Germany is Europe’s largest and strongest economy, however on the world scale, it now ranks as the fourth largest economy in terms of nominal GDP. Germany’s economy is known for its exports of machinery, vehicles, household equipment, and chemicals. Germany has a skilled labor force, but the economy is facing countless of challenges in the coming years ranging from Brexit to the refugee crisis. The size of its nominal GDP is $3.42 trillion, while its GDP in terms of purchasing power parity is $4.13 trillion. Germany’s GDP (PPP) per capita is $49,814, and the economy has moved at a moderate pace of 1-2% in recent years and is forecasted to stay that way.
5. United Kingdom
The United Kingdom, with a $2.5 trillion GDP, is currently the world’s fifth largest. Its GDP in terms of PPP is slightly higher at $2.91 trillion while its GDP (PPP) per capita is $44,001. The economy of the UK is primarily driven by services, as the sector contributes more than 75% of the GDP. With agriculture contributing a minimal 1%, manufacturing is the second most important contributor to GDP. Although agriculture is not a major contributor to GDP, 60% of the U.K.’s food needs is produced domestically, even though less than 2% of its labor force is employed in the sector.
India is the sixth largest economy in the world with a nominal GDP of $2.45 trillion. The country ranks third in GDP in terms of purchasing power parity at $9.49 trillion. The country’s high population drags its GDP (PPP) per capita down to $1,850. India’s GDP is still highly dependent on agriculture (17%), compared to western countries.
France, the most visited country in the world, is now the seventh largest economies with a nominal GDP of $2.42 trillion. Its GDP in terms of purchasing power parity is around $2.83 trillion. France has a low poverty rate and high standard of living, which is reflected in its GDP (PPP) per capita of $43,652. The country is among the top exporters and importers in the world. France has experienced a slowdown over the past few years and the government is under immense pressure to rekindle the economy, as well as combat high unemployment.

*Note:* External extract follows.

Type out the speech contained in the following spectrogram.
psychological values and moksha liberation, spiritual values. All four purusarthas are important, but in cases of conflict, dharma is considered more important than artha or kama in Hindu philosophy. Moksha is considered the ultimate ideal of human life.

With its $2.14 trillion economy, Brazil now ranks as the eight largest economy by nominal GDP. The Brazilian economy has developed services, manufacturing, and agricultural sectors, with each sector contributing around 68%, 26%, and 6% respectively. Brazil is one of the BRIC countries, and was projected to continue to be one of the fastest growing economies in the world. However, the recession in 2015 caused Brazil to go from seventh to ninth place in the world economies ranking, with a negative growth rate of 3.6% (2016).

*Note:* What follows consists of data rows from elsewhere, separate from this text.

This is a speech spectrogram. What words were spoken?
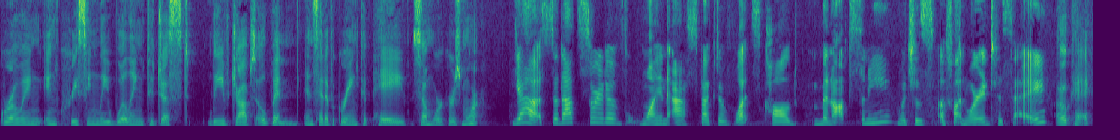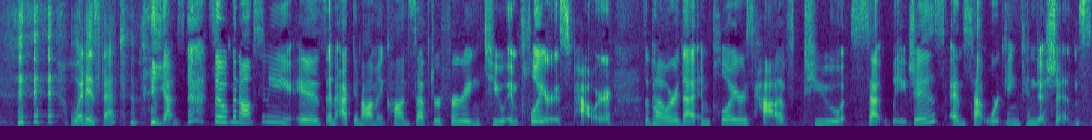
growing increasingly willing to just leave jobs open instead of agreeing to pay some workers more. Yeah, so that's sort of one aspect of what's called monopsony, which is a fun word to say. Okay. what is that? yes. So, monopsony is an economic concept referring to employers' power. The power that employers have to set wages and set working conditions.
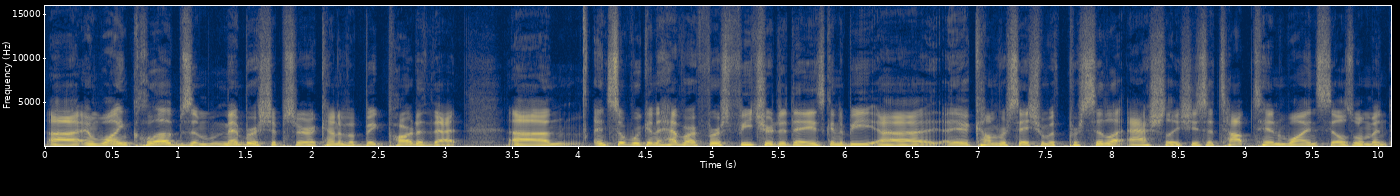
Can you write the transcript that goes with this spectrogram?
Uh, and wine clubs and memberships are kind of a big part of that. Um, and so we're going to have our first feature today is going to be uh, a conversation with Priscilla Ashley. She's a top ten wine saleswoman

Italy’s $1.81 trillion economy is the world’s ninth largest in terms of nominal GDP. Italy is among the prominent economies of the Eurozone, but it has been impacted by the debt crisis in the region. The economy suffers from a huge public debt estimated to be about 133% of GDP, and its banking system is close to a collapse and in need of a bailout/bail-in. The economy is also facing high unemployment, but saw a positive economic growth in 2014 (0.1%) for the first time since 2011, which is projected to continue.

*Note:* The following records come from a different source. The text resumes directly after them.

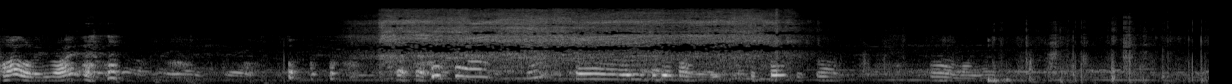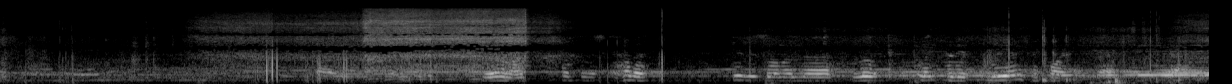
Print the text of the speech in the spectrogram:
Harley, right? oh. Oh my god. Kind of give it some and uh, look, look for the re-entry point.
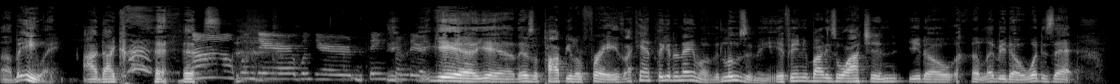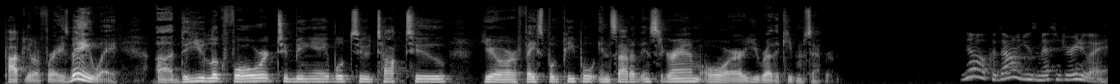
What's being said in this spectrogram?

Canada took over Russia to feature as the tenth largest economy in 2015. It’s $1.6 trillion is expected to touch $1.9 trillion by 2022, maintaining its lead over Russia. Canada has a highly service-oriented economy, and has had solid growth in manufacturing as well as in the oil and petroleum sector since the Second World War. However, the country is very exposed to commodity prices, and the decline in oil prices kept the economic growth relatively depressed.